Cleansed/Deadpool

A few months ago I saw, in the space of a week, Katie Mitchell’s production of Sarah Kane’s Cleansed and the blockbuster movie Deadpool. The juxtaposition got me thinking. Of these two events, the live one was essentially a fourth wall play (we’ll come back that vexed issue) which uses extreme violence in way that offers a (deliberately) highly problematised take on catharsis. The prerecorded one also challenges us (or thinks it does) with the way it shows violence but is obsessed – paradoxically, I suppose – with breaking the fourth wall.

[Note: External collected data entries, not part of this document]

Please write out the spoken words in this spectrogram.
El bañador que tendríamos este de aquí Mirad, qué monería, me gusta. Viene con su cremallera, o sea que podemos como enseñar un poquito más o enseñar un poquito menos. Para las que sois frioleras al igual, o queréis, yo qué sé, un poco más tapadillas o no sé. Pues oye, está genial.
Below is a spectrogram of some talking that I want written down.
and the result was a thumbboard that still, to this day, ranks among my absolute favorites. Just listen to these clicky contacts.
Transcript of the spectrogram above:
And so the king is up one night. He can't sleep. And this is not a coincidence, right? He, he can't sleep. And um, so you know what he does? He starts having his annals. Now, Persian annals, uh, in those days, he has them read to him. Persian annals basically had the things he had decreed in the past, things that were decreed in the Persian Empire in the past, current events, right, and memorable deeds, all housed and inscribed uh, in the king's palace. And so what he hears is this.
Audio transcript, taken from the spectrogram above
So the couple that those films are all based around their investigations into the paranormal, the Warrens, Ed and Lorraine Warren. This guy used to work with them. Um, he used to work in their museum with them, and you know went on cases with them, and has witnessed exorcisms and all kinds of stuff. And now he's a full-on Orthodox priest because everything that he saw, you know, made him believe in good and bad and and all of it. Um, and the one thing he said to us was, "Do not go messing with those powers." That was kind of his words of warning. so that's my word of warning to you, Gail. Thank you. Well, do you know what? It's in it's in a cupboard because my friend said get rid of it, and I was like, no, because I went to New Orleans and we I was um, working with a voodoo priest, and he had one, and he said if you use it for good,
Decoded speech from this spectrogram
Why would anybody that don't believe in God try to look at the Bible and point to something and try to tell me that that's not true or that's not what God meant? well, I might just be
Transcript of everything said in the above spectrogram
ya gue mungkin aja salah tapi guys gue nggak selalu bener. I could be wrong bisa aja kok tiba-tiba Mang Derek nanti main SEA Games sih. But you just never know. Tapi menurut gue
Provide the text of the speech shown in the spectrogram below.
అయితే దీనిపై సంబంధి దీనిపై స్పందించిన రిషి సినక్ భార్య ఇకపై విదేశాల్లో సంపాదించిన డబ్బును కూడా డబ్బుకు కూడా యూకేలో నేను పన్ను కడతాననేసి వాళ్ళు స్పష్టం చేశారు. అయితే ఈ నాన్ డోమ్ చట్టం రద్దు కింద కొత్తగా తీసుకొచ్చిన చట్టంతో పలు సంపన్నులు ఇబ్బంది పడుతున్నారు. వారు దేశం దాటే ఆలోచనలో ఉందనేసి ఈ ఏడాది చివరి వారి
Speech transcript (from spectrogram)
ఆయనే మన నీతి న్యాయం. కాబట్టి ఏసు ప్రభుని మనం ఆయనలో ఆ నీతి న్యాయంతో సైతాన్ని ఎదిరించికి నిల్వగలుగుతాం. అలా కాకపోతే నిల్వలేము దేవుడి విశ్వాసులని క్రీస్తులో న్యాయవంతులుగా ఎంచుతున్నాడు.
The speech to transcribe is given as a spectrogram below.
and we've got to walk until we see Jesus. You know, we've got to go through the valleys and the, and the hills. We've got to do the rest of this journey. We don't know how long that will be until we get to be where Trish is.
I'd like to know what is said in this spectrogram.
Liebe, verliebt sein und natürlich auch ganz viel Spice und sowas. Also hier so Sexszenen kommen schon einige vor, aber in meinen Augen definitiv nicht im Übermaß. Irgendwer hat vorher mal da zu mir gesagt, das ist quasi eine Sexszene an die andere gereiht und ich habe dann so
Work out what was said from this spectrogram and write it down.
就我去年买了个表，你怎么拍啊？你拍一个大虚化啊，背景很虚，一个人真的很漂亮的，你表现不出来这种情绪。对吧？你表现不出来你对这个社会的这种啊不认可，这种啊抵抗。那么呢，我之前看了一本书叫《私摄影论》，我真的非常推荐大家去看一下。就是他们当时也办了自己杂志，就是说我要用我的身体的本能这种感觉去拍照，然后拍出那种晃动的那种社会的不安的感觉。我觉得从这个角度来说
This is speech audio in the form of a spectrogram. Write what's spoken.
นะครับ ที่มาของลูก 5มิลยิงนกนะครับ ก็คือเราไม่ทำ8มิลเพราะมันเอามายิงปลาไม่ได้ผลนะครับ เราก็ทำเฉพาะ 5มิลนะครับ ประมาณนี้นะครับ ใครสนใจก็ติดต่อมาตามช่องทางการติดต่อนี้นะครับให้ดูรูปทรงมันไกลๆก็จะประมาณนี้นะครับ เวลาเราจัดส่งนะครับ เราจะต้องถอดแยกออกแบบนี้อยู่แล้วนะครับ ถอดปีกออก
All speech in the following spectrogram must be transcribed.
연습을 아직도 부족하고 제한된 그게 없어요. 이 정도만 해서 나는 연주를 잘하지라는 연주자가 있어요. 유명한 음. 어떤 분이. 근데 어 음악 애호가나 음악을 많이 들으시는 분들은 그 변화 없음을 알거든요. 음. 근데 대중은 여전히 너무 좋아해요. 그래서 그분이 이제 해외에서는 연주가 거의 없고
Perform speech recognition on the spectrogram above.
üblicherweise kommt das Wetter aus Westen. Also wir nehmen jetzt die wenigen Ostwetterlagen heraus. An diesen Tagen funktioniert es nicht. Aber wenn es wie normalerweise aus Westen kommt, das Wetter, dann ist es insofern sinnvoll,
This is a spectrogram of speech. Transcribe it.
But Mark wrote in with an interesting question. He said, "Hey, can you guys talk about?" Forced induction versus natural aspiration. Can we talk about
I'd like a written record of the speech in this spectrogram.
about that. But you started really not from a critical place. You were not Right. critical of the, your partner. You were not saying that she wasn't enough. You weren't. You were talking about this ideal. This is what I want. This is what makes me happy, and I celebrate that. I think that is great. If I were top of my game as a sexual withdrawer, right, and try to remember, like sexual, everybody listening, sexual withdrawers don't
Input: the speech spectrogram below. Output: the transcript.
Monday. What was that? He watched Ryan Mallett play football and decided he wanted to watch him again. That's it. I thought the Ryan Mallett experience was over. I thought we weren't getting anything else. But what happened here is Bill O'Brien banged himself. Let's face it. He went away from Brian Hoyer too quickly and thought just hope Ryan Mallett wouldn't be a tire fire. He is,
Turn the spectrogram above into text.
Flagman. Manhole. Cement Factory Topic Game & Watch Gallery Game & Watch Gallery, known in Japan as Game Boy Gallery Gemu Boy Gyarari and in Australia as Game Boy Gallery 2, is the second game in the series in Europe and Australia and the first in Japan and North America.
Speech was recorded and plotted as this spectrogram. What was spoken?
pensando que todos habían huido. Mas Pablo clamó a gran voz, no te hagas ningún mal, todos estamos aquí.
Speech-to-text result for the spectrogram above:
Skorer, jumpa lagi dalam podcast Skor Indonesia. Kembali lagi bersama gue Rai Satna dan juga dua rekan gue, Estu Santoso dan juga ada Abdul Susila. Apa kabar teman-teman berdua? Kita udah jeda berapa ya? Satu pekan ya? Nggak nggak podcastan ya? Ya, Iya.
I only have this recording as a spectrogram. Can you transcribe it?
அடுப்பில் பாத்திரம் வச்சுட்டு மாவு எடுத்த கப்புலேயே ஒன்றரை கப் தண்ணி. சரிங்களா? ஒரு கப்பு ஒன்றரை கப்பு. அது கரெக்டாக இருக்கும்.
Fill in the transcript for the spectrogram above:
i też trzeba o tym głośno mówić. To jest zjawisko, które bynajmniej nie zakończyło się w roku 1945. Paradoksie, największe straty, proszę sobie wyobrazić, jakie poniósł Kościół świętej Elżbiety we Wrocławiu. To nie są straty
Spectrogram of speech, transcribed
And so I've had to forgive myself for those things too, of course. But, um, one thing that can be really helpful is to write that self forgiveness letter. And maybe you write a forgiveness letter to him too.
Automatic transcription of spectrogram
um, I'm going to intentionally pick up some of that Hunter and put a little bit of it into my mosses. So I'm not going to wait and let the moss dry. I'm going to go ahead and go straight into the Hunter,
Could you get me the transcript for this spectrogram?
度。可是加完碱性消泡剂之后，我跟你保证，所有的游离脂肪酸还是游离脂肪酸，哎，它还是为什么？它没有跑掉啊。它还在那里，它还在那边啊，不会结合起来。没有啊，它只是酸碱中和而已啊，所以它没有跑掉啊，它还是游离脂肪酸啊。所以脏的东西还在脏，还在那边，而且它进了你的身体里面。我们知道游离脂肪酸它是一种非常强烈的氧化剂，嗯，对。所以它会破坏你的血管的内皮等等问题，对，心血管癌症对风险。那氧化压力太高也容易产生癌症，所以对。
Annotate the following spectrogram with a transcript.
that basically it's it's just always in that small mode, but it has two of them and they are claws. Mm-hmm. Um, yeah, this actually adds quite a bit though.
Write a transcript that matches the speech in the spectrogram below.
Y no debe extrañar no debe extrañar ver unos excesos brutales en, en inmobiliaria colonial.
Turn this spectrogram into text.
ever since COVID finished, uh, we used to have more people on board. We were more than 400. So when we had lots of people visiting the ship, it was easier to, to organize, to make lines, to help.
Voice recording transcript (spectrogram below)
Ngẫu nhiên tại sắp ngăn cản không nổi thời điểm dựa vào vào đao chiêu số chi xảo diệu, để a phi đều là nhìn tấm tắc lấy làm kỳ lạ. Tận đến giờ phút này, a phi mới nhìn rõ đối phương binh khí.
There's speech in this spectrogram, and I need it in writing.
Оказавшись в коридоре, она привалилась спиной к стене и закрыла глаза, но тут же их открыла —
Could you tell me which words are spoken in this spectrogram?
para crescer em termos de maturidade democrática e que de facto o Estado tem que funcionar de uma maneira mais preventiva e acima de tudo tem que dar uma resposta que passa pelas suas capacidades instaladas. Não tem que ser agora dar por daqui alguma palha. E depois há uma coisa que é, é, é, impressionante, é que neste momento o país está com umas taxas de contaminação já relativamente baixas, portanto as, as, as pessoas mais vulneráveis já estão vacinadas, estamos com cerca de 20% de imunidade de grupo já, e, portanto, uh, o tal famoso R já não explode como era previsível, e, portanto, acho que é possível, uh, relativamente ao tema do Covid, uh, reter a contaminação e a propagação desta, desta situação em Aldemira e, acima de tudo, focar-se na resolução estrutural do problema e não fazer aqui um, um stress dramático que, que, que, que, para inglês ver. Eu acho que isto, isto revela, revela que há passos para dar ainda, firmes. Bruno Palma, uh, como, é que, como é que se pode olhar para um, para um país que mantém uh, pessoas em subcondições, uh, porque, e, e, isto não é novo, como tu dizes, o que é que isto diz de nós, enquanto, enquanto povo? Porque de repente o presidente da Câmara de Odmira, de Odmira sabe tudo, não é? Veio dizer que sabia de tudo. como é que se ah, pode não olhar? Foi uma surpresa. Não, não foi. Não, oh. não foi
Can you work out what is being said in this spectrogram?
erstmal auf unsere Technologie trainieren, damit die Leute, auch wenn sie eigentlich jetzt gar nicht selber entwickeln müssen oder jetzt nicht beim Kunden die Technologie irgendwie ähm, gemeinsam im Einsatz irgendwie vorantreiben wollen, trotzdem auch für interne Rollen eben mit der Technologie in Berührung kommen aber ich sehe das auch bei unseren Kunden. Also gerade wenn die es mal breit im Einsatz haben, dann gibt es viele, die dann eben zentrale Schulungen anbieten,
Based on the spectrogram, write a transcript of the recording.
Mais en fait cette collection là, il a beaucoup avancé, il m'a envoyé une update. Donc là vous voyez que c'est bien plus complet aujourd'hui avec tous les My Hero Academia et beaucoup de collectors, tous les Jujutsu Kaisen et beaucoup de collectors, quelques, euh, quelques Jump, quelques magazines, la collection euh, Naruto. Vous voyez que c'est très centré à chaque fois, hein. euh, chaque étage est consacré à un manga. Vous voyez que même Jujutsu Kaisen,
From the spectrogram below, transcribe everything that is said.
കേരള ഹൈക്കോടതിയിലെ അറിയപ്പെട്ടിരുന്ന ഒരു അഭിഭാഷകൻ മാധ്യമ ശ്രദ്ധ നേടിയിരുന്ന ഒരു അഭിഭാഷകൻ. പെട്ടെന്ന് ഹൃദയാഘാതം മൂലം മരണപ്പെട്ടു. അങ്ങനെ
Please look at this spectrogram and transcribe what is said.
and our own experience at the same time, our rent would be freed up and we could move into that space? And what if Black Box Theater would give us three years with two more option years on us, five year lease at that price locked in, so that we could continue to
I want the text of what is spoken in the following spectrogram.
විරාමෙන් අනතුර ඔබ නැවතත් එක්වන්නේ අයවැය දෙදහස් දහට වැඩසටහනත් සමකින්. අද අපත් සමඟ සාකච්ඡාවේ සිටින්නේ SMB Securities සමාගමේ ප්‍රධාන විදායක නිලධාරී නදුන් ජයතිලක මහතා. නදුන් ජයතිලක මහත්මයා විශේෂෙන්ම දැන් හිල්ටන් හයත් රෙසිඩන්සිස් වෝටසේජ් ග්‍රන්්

I have to get something off my chest, sorry. At one point in Deadpool, the eponymous hero addresses us directly, which leads into a story, in which he also addresses us directly. A fourth wall inside a fourth wall: that’s sixteen walls, he calculates. No it isn’t. Why would it be four squared? It’s clearly a concentric construction; four walls within four walls. Eight walls. Continue reading